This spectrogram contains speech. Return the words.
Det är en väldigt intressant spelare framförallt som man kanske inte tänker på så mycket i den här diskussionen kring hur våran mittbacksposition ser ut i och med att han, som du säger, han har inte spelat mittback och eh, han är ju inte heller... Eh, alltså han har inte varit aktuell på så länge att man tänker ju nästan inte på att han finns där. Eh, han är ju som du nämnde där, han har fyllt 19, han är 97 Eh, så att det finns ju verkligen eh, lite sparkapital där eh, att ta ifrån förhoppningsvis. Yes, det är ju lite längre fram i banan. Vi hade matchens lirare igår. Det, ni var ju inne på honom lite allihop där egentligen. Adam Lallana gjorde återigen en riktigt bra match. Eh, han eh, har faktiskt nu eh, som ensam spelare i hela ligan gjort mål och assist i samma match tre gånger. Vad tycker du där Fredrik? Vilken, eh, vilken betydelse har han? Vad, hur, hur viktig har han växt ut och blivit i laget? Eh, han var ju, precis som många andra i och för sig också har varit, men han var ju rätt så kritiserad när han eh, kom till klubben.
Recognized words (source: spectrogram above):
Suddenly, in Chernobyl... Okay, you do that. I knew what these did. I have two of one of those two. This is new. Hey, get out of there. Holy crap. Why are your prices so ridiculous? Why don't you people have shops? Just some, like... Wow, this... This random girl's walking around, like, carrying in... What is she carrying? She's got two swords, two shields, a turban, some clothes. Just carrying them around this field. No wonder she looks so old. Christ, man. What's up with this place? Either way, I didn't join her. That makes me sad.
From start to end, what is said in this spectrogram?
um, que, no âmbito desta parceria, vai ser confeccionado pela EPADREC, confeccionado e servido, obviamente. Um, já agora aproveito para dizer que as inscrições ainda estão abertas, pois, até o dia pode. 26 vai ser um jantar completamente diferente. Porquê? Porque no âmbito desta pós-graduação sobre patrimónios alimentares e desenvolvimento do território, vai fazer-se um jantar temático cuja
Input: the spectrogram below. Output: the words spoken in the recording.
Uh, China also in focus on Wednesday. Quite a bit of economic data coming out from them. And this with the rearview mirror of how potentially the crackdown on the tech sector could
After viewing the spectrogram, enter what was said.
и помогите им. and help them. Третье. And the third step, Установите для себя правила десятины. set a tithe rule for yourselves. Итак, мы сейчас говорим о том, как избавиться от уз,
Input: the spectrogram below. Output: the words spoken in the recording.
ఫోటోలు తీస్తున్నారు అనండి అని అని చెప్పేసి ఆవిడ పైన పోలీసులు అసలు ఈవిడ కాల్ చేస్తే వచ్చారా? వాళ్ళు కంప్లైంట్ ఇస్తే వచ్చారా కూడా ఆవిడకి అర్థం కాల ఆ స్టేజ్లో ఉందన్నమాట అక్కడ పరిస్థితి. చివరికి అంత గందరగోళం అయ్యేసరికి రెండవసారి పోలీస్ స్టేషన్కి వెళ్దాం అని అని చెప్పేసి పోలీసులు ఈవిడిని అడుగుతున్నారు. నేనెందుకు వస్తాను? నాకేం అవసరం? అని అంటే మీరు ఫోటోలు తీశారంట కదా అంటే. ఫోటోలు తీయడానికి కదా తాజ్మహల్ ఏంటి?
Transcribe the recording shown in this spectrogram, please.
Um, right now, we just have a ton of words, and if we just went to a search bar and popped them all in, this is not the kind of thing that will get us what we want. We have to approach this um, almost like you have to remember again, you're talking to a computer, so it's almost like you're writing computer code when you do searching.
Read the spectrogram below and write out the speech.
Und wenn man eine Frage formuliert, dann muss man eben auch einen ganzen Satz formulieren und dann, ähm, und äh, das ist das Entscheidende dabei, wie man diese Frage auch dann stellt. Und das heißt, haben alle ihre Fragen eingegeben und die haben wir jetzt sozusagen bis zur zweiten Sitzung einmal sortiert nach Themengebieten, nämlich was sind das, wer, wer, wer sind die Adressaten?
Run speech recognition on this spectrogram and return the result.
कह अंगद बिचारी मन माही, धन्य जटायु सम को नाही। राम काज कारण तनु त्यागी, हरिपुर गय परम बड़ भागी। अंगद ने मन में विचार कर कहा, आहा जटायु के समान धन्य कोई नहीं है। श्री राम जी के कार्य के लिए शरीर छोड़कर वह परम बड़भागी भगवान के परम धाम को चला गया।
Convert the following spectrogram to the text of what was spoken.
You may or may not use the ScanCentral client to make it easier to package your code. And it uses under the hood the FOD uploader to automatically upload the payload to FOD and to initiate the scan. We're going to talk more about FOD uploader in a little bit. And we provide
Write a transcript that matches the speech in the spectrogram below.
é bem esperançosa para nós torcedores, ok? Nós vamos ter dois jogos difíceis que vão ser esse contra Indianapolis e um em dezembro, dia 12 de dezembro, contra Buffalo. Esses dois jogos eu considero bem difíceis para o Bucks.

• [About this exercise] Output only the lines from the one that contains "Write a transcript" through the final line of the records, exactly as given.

• [Answer area]
Write a transcript that matches the speech in the spectrogram below.
é bem esperançosa para nós torcedores, ok? Nós vamos ter dois jogos difíceis que vão ser esse contra Indianapolis e um em dezembro, dia 12 de dezembro, contra Buffalo. Esses dois jogos eu considero bem difíceis para o Bucks.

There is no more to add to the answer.